# The data
════════
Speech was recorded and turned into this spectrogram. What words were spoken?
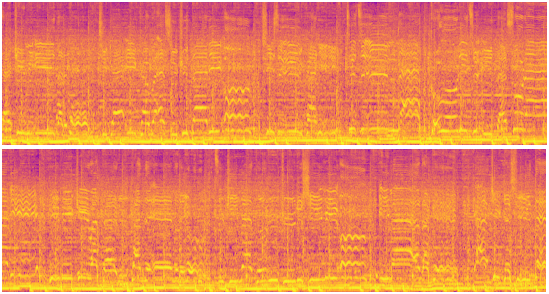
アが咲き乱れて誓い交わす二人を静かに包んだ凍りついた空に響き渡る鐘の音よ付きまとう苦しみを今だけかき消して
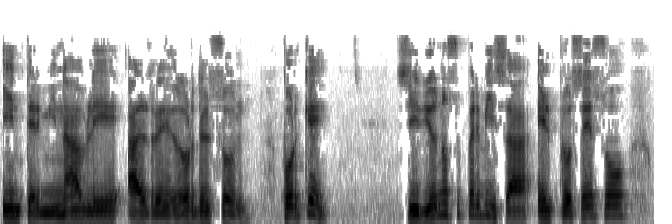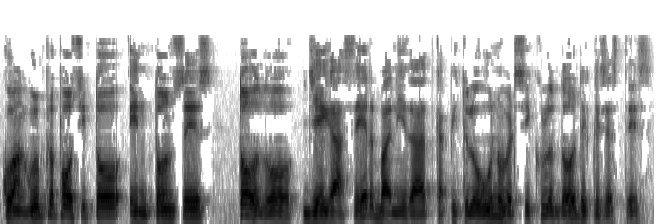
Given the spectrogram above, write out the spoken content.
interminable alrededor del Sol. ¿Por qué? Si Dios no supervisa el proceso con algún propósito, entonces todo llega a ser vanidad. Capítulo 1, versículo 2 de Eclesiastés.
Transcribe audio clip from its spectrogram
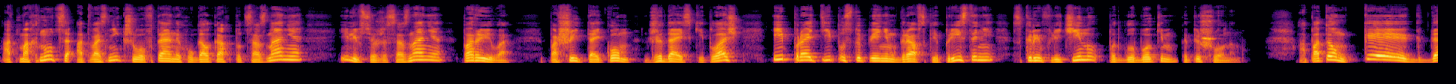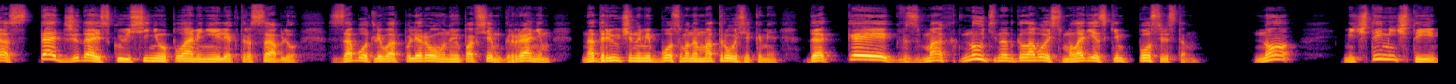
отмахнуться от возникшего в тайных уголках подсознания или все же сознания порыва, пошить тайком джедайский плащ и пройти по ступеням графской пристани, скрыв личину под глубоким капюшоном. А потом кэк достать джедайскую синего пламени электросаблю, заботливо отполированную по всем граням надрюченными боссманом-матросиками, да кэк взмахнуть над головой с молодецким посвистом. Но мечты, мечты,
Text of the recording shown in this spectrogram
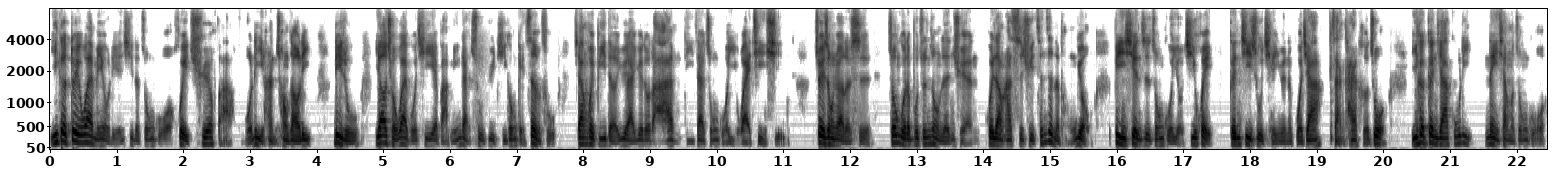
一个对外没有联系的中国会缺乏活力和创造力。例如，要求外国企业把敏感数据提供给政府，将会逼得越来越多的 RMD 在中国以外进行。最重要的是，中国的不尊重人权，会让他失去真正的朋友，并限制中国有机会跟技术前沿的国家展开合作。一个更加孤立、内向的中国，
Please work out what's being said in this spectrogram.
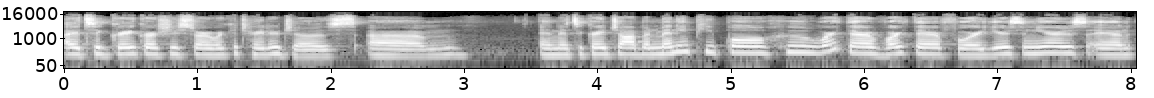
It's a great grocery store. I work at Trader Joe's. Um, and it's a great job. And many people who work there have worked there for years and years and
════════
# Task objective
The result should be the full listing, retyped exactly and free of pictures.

# Completed exercise
Speech was recorded and turned into this spectrogram. What words were spoken?
アが咲き乱れて誓い交わす二人を静かに包んだ凍りついた空に響き渡る鐘の音よ付きまとう苦しみを今だけかき消して
Given the spectrogram above, write out the spoken content.
interminable alrededor del Sol. ¿Por qué? Si Dios no supervisa el proceso con algún propósito, entonces todo llega a ser vanidad. Capítulo 1, versículo 2 de Eclesiastés.
Transcribe audio clip from its spectrogram
отмахнуться от возникшего в тайных уголках подсознания или все же сознания порыва, пошить тайком джедайский плащ и пройти по ступеням графской пристани, скрыв личину под глубоким капюшоном. А потом кэк достать джедайскую синего пламени электросаблю, заботливо отполированную по всем граням надрюченными боссманом-матросиками, да кэк взмахнуть над головой с молодецким посвистом. Но мечты, мечты,
Text of the recording shown in this spectrogram
一个对外没有联系的中国会缺乏活力和创造力。例如，要求外国企业把敏感数据提供给政府，将会逼得越来越多的 RMD 在中国以外进行。最重要的是，中国的不尊重人权，会让他失去真正的朋友，并限制中国有机会跟技术前沿的国家展开合作。一个更加孤立、内向的中国，
Please work out what's being said in this spectrogram.
It's a great grocery store. I work at Trader Joe's. Um, and it's a great job. And many people who work there have worked there for years and years and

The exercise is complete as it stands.